● Record extracts
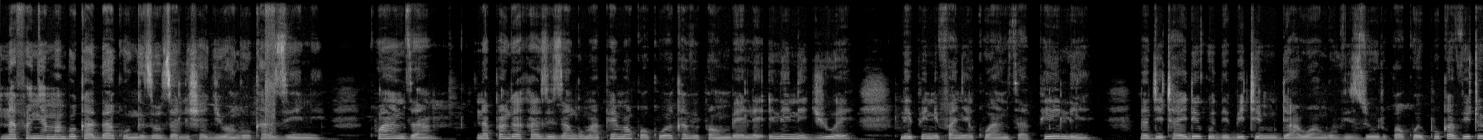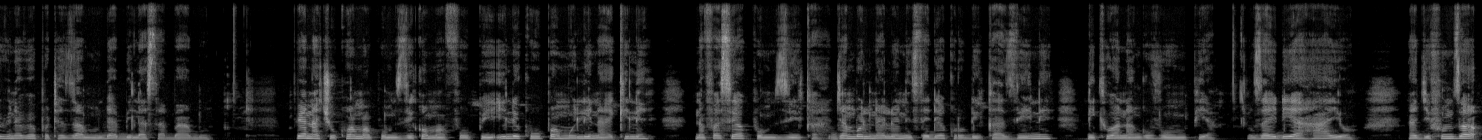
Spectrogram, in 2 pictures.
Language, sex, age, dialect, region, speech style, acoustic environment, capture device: Swahili, female, 18-24, Kenya - Nairobi Sheng-influenced, Kenya, anxious, silence, mobile / Linux / Chrome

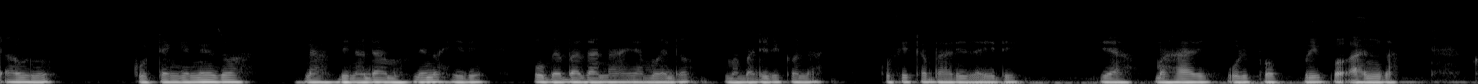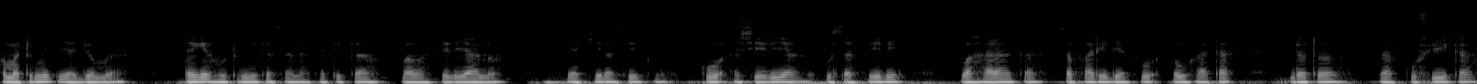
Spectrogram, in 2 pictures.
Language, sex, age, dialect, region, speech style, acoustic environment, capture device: Swahili, male, 25-34, Kenya - Nairobi Sheng-influenced, Kenya, relaxed, silence, mobile / Linux / Chrome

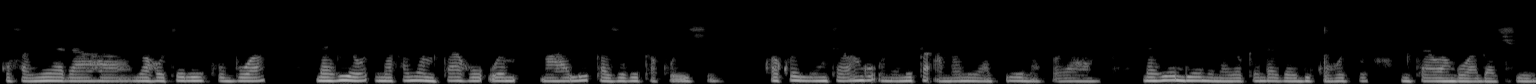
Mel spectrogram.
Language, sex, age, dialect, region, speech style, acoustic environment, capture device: Swahili, female, 18-24, Kenya - Nairobi Sheng-influenced, Kenya, relaxed, silence; appliances, mobile / Linux / Chrome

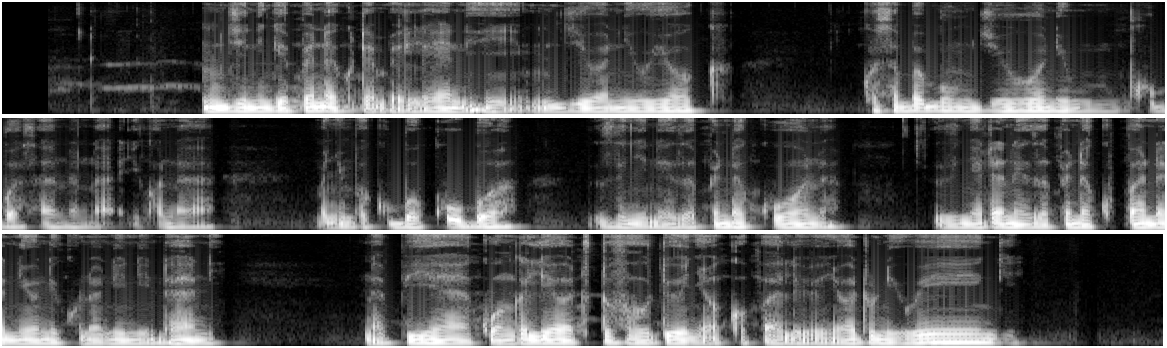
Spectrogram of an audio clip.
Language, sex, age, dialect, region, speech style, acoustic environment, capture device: Swahili, male, 18-24, Kenya - Nairobi Sheng-influenced, Kenya, happy; relaxed; focused, silence, mobile / Linux / Chrome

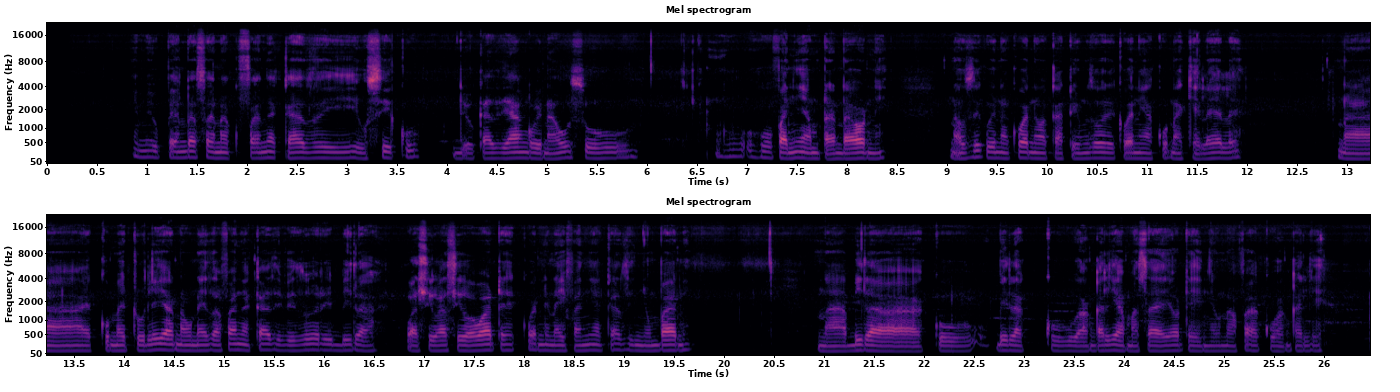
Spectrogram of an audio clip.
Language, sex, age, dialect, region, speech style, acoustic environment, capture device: Swahili, male, 35-44, Kenya - Mombasa, Kenya, anxious, nature, mobile / Linux / Chrome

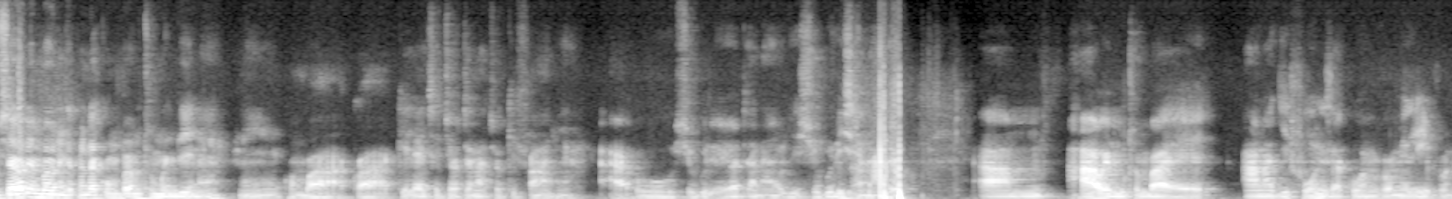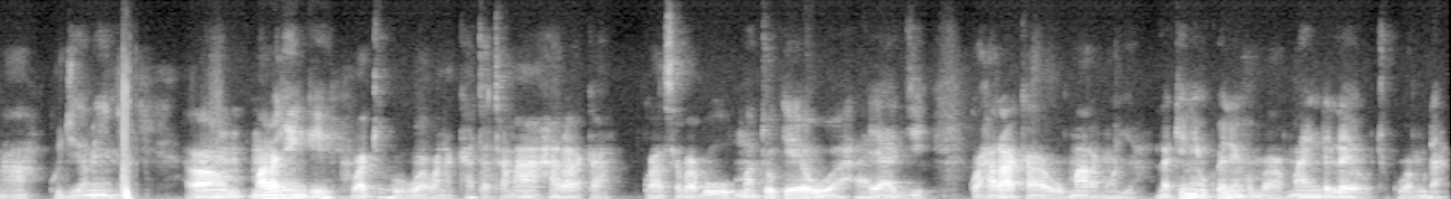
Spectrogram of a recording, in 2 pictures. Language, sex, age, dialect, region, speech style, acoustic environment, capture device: Swahili, male, 25-34, Kenya - Nairobi Sheng-influenced, Kenya, happy; relaxed; focused; excited, silence; nature, mobile / Linux / Chrome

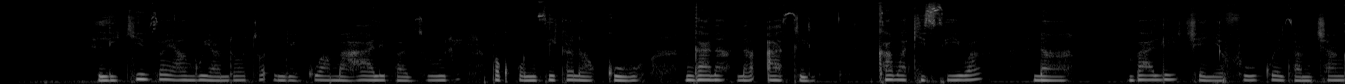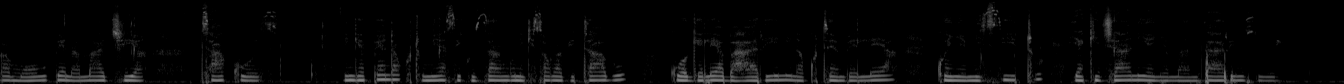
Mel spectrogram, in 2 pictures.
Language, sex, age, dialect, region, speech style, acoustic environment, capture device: Swahili, female, 25-34, Kenya - Nairobi Sheng-influenced, Kenya, focused, silence, desktop / Linux / Chrome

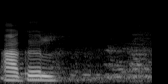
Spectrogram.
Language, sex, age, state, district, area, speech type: Bodo, female, 60+, Assam, Kokrajhar, rural, read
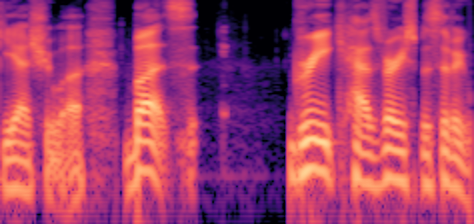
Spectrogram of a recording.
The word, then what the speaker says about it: Yeshua: So Jesus would have been called Yeshua. But Greek has very specific rules for like in his actual culture Jesus would have been called something like Yeshua.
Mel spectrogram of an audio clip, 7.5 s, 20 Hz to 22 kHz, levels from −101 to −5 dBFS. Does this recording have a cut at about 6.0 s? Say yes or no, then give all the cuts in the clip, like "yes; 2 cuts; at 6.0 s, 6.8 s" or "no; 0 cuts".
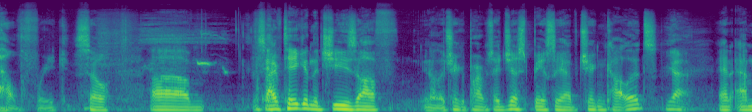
no; 0 cuts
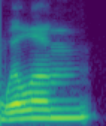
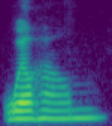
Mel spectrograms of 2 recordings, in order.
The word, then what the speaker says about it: Wilhelm: Willem H. Pell? Wilhelm. Well, I pronounce it Willem, but like, I know it's Wilhelm. But the audiobook pronounces it Wilhelm.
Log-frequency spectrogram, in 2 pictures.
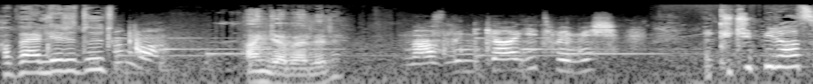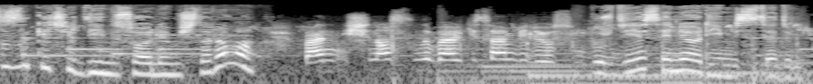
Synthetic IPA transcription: habæɾlʲe̞ɾid̪ujd̪ummʊhaɲɟihabæ̰ɾlʲeɾi | nazlˠɯnicʰaːɟit̪me̞miʃ | ɛcʰyt͡ʃʰyc̚biɾaɦat̪sɯzlˠɯk̚ɟe̞t͡ʃʰiɾd̪iːnisø̞jlʲe̞miʃlʲˠæɾamab̥æniʃinaslˠɯnd̪abælʲcʰisænbilʲijo̞sund̪uɾd̪ijɛse̞niaɾɯjɯmist̪ʰe̞d̪im

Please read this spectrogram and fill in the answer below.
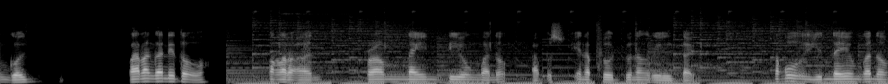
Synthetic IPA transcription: ŋɡo̞ld̪̚ | paːɾɐŋɡɐnɪt̪o̞ | mɐkɐɾɐʔanfɹɐmnajnt̪ɪjʊŋmɐno̞t̪aːpo̞sʔɪnɐplod̪̚konɐŋɾɪlt̪aj | ɐko̞jʊnːɐjʊŋɐno̞

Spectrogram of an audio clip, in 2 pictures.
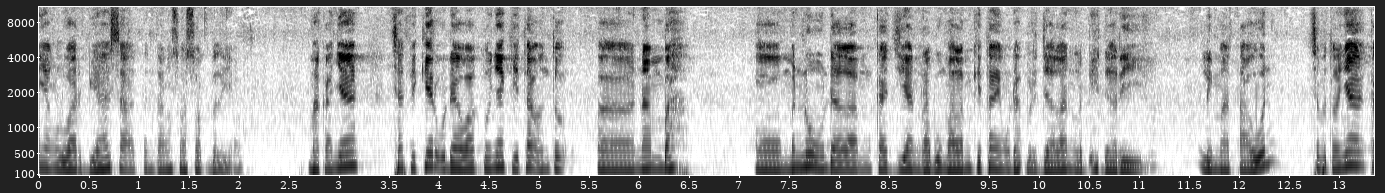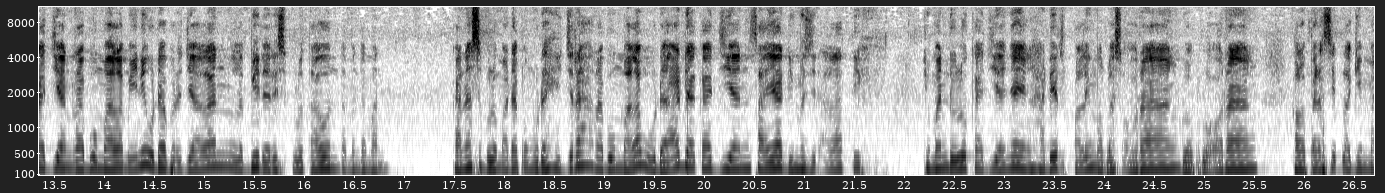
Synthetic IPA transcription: jaŋluarbiasat̪ənt̪aŋsɔsɔk̚bəlḭa̰w | makaɲa | sajafikɪɾudahwak̚t̪uɲakit̪aunt̪ʊk̚ | ənambah | əmənudalamkad͡ʒianrabumalamkit̪ajaŋudahbərd͡ʒalanləbɪhdaɾi | limat̪aʊn | səbət̪ulɲakad͡ʒianrabumalaminiudahbərd͡ʒalanləbɪhdaɾisə̥puluht̪aʊnt̪əmant̪əman | karnasəbəlʊmadapəmudahid͡ʒɾahrabumalamudaɦadakad͡ʒiansajadiməsd͡ʒɪd̪alat̪ɪf | t͡ʃumandulukad͡ʒianɲajaŋɦadɪrpalɪŋmabəlasoɾaŋduapuluɦoɾaŋ | kalowpɛrsɪplaɡi

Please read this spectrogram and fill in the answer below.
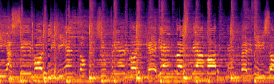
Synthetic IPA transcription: iasiβojβiβjend̪osufɾjend̪oikeɾjend̪oest̪eamoɾ | empeɾmiso

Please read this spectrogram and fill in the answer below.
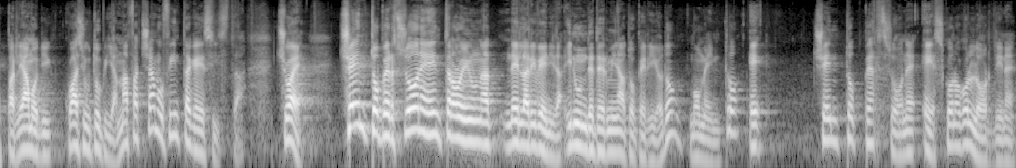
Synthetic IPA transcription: pːarljaːmod̪ikwaːsiut̪opiːa̰mafːat͡ʃːaːmofint̪akeːsḭst̪a | t͡ʃoɛ | t͡ʃɛnt̪opersoːneɛnt̪ɾanoinunanelːaɾivend̪it̪a̰ʔinund̪et̪erminaːt̪opeɾḭːod̪omomḛnt̪oe | t͡ʃɛnt̪opersoːneɛskonokonlo̰rd̪inḛ

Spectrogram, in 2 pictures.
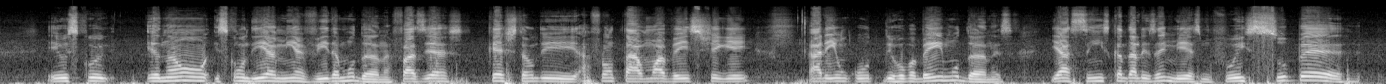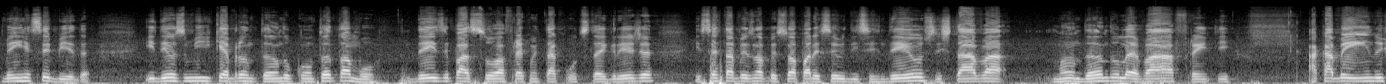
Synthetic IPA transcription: ewiskoewnɐ̃w̃iskõnd̪iɐmĩɲɐvid̪ɐmud̪ɐ̃nɐfaziɐkɛʃt̪ɐ̃w̃d̪ɪafɾõnt̪aɾũmɐvejsʃeɡej | a̰ɾijũkuwt̪ʊd̪ɪɦopɐbẽj̃mud̪ɐ̃nɐsɪasĩiskɐ̃nd̪alizejmezmʊfujsupeɾ | bẽj̃hesebid̪ɐ | ɪd̪ewzmɪkebɾɐ̃nt̪ɐ̃nd̪ʊkõt̪ɐ̃nt̪ʊamoɾd̪ejzd̪ɪpasowafɾɛkwẽnt̪aɾkut̪ʊzd̪ɐiɡɾeʒɐɪsɛɾt̪ɐvezũɐpesoɐapaɾesewɪd̪isɪd̪ewzst̪avɐ | mɐ̃nd̪ɐ̃d̪ʊlɛvaɾafɾẽnt̪ɪ | a̰kabejĩnd̪ʊ

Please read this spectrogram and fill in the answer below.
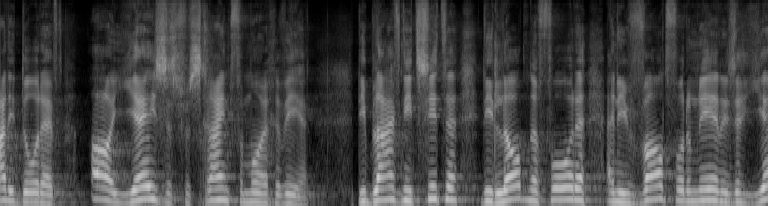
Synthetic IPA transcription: didoːɾheft | oːjejzəsfərsχɛjntfənmɔɹχəʋɪər | d̥iblɛjftnitsɪtədilowp̚tnaːfoːɾəɛndivɑlˠtfoːɾɛmnɪəɾɛndizɛχt

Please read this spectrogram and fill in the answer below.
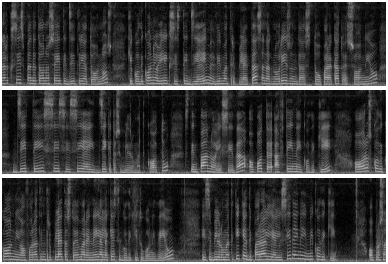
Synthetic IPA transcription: nɐɾksispe̞nd̪et̪o̞nosejt̪id͡zit̪ɾiɐt̪o̞no̞s | ceko̞ðiko̞nio̞liksist̪id͡ziejme̞vimɐt̪ɾiple̞t̪ɐsɐnɐɣno̞ɾizo̞nd̪ɐst̪o̞pɐɾɐkɐt̪o̞e̞so̞nio̞ | d͡zit̪isisisiejd͡zice̞t̪o̞simbliɾo̞mɐt̪i̥ko̞t̪ust̪impɐnoɐlisiðɐʔo̞po̞t̪e̞ʔɐft̪iine̞iko̞ðici | o̞o̞ɾo̞sko̞ðiko̞nio̞ɐfo̞ɾɐt̪int̪ɾiple̞t̪ɐst̪o̞e̞mɐɾe̞ne̞jɐlɐce̞st̪iɡo̞ðicit̪uɣo̞niðiu | isimbliɾo̞mɐt̪iciceɐnd̪ipɐɾɐliliɐlisiðɐine̞imiko̞ðicḭ | o̞pɾo̞sɐ

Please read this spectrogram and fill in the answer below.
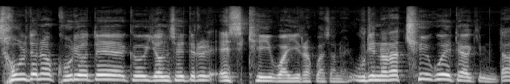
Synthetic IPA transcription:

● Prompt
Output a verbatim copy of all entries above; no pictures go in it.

● Your response
Spectrogram, in 2 pictures.
Language, sex, age, dialect, region, speech style, acoustic environment, capture device: Swahili, female, 18-24, Kenya - Nairobi Sheng-influenced, Kenya, anxious, silence, mobile / Linux / Chrome

Spectrogram, in 2 pictures.
Language, sex, age, dialect, region, speech style, acoustic environment, capture device: Swahili, male, 25-34, Kenya - Nairobi Sheng-influenced, Kenya, relaxed, silence, mobile / Linux / Chrome

Mel spectrogram.
Language, sex, age, dialect, region, speech style, acoustic environment, capture device: Swahili, female, 18-24, Kenya - Nairobi Sheng-influenced, Kenya, relaxed, silence; appliances, mobile / Linux / Chrome

Spectrogram of an audio clip.
Language, sex, age, dialect, region, speech style, acoustic environment, capture device: Swahili, male, 18-24, Kenya - Nairobi Sheng-influenced, Kenya, happy; relaxed; focused, silence, mobile / Linux / Chrome

Spectrogram of an audio clip.
Language, sex, age, dialect, region, speech style, acoustic environment, capture device: Swahili, male, 35-44, Kenya - Mombasa, Kenya, anxious, nature, mobile / Linux / Chrome

Spectrogram of a recording, in 2 pictures. Language, sex, age, dialect, region, speech style, acoustic environment, capture device: Swahili, male, 25-34, Kenya - Nairobi Sheng-influenced, Kenya, happy; relaxed; focused; excited, silence; nature, mobile / Linux / Chrome

Mel spectrogram, in 2 pictures.
Language, sex, age, dialect, region, speech style, acoustic environment, capture device: Swahili, female, 25-34, Kenya - Nairobi Sheng-influenced, Kenya, focused, silence, desktop / Linux / Chrome

Spectrogram.
Language, sex, age, state, district, area, speech type: Bodo, female, 60+, Assam, Kokrajhar, rural, read
Spectrogram of a recording.
The word, then what the speaker says about it: Yeshua: So Jesus would have been called Yeshua. But Greek has very specific rules for like in his actual culture Jesus would have been called something like Yeshua.
Mel spectrogram of an audio clip, 7.5 s, 20 Hz to 22 kHz, levels from −101 to −5 dBFS. Does this recording have a cut at about 6.0 s? Say yes or no, then give all the cuts in the clip, like "yes; 2 cuts; at 6.0 s, 6.8 s" or "no; 0 cuts".
no; 0 cuts
Mel spectrograms of 2 recordings, in order.
The word, then what the speaker says about it: Wilhelm: Willem H. Pell? Wilhelm. Well, I pronounce it Willem, but like, I know it's Wilhelm. But the audiobook pronounces it Wilhelm.
Log-frequency spectrogram, in 2 pictures.
Synthetic IPA transcription: habæɾlʲe̞ɾid̪ujd̪ummʊhaɲɟihabæ̰ɾlʲeɾi | nazlˠɯnicʰaːɟit̪me̞miʃ | ɛcʰyt͡ʃʰyc̚biɾaɦat̪sɯzlˠɯk̚ɟe̞t͡ʃʰiɾd̪iːnisø̞jlʲe̞miʃlʲˠæɾamab̥æniʃinaslˠɯnd̪abælʲcʰisænbilʲijo̞sund̪uɾd̪ijɛse̞niaɾɯjɯmist̪ʰe̞d̪im

Please read this spectrogram and fill in the answer below.
Synthetic IPA transcription: ŋɡo̞ld̪̚ | paːɾɐŋɡɐnɪt̪o̞ | mɐkɐɾɐʔanfɹɐmnajnt̪ɪjʊŋmɐno̞t̪aːpo̞sʔɪnɐplod̪̚konɐŋɾɪlt̪aj | ɐko̞jʊnːɐjʊŋɐno̞

Spectrogram of an audio clip, in 2 pictures.
Synthetic IPA transcription: jaŋluarbiasat̪ənt̪aŋsɔsɔk̚bəlḭa̰w | makaɲa | sajafikɪɾudahwak̚t̪uɲakit̪aunt̪ʊk̚ | ənambah | əmənudalamkad͡ʒianrabumalamkit̪ajaŋudahbərd͡ʒalanləbɪhdaɾi | limat̪aʊn | səbət̪ulɲakad͡ʒianrabumalaminiudahbərd͡ʒalanləbɪhdaɾisə̥puluht̪aʊnt̪əmant̪əman | karnasəbəlʊmadapəmudahid͡ʒɾahrabumalamudaɦadakad͡ʒiansajadiməsd͡ʒɪd̪alat̪ɪf | t͡ʃumandulukad͡ʒianɲajaŋɦadɪrpalɪŋmabəlasoɾaŋduapuluɦoɾaŋ | kalowpɛrsɪplaɡi

Please read this spectrogram and fill in the answer below.
Synthetic IPA transcription: iasiβojβiβjend̪osufɾjend̪oikeɾjend̪oest̪eamoɾ | empeɾmiso

Please read this spectrogram and fill in the answer below.
Synthetic IPA transcription: pːarljaːmod̪ikwaːsiut̪opiːa̰mafːat͡ʃːaːmofint̪akeːsḭst̪a | t͡ʃoɛ | t͡ʃɛnt̪opersoːneɛnt̪ɾanoinunanelːaɾivend̪it̪a̰ʔinund̪et̪erminaːt̪opeɾḭːod̪omomḛnt̪oe | t͡ʃɛnt̪opersoːneɛskonokonlo̰rd̪inḛ

Spectrogram, in 2 pictures.
Synthetic IPA transcription: ewiskoewnɐ̃w̃iskõnd̪iɐmĩɲɐvid̪ɐmud̪ɐ̃nɐfaziɐkɛʃt̪ɐ̃w̃d̪ɪafɾõnt̪aɾũmɐvejsʃeɡej | a̰ɾijũkuwt̪ʊd̪ɪɦopɐbẽj̃mud̪ɐ̃nɐsɪasĩiskɐ̃nd̪alizejmezmʊfujsupeɾ | bẽj̃hesebid̪ɐ | ɪd̪ewzmɪkebɾɐ̃nt̪ɐ̃nd̪ʊkõt̪ɐ̃nt̪ʊamoɾd̪ejzd̪ɪpasowafɾɛkwẽnt̪aɾkut̪ʊzd̪ɐiɡɾeʒɐɪsɛɾt̪ɐvezũɐpesoɐapaɾesewɪd̪isɪd̪ewzst̪avɐ | mɐ̃nd̪ɐ̃d̪ʊlɛvaɾafɾẽnt̪ɪ | a̰kabejĩnd̪ʊ

Please read this spectrogram and fill in the answer below.
Synthetic IPA transcription: didoːɾheft | oːjejzəsfərsχɛjntfənmɔɹχəʋɪər | d̥iblɛjftnitsɪtədilowp̚tnaːfoːɾəɛndivɑlˠtfoːɾɛmnɪəɾɛndizɛχt

Please read this spectrogram and fill in the answer below.
Synthetic IPA transcription: nɐɾksispe̞nd̪et̪o̞nosejt̪id͡zit̪ɾiɐt̪o̞no̞s | ceko̞ðiko̞nio̞liksist̪id͡ziejme̞vimɐt̪ɾiple̞t̪ɐsɐnɐɣno̞ɾizo̞nd̪ɐst̪o̞pɐɾɐkɐt̪o̞e̞so̞nio̞ | d͡zit̪isisisiejd͡zice̞t̪o̞simbliɾo̞mɐt̪i̥ko̞t̪ust̪impɐnoɐlisiðɐʔo̞po̞t̪e̞ʔɐft̪iine̞iko̞ðici | o̞o̞ɾo̞sko̞ðiko̞nio̞ɐfo̞ɾɐt̪int̪ɾiple̞t̪ɐst̪o̞e̞mɐɾe̞ne̞jɐlɐce̞st̪iɡo̞ðicit̪uɣo̞niðiu | isimbliɾo̞mɐt̪iciceɐnd̪ipɐɾɐliliɐlisiðɐine̞imiko̞ðicḭ | o̞pɾo̞sɐ

Please read this spectrogram and fill in the answer below.
Synthetic IPA transcription:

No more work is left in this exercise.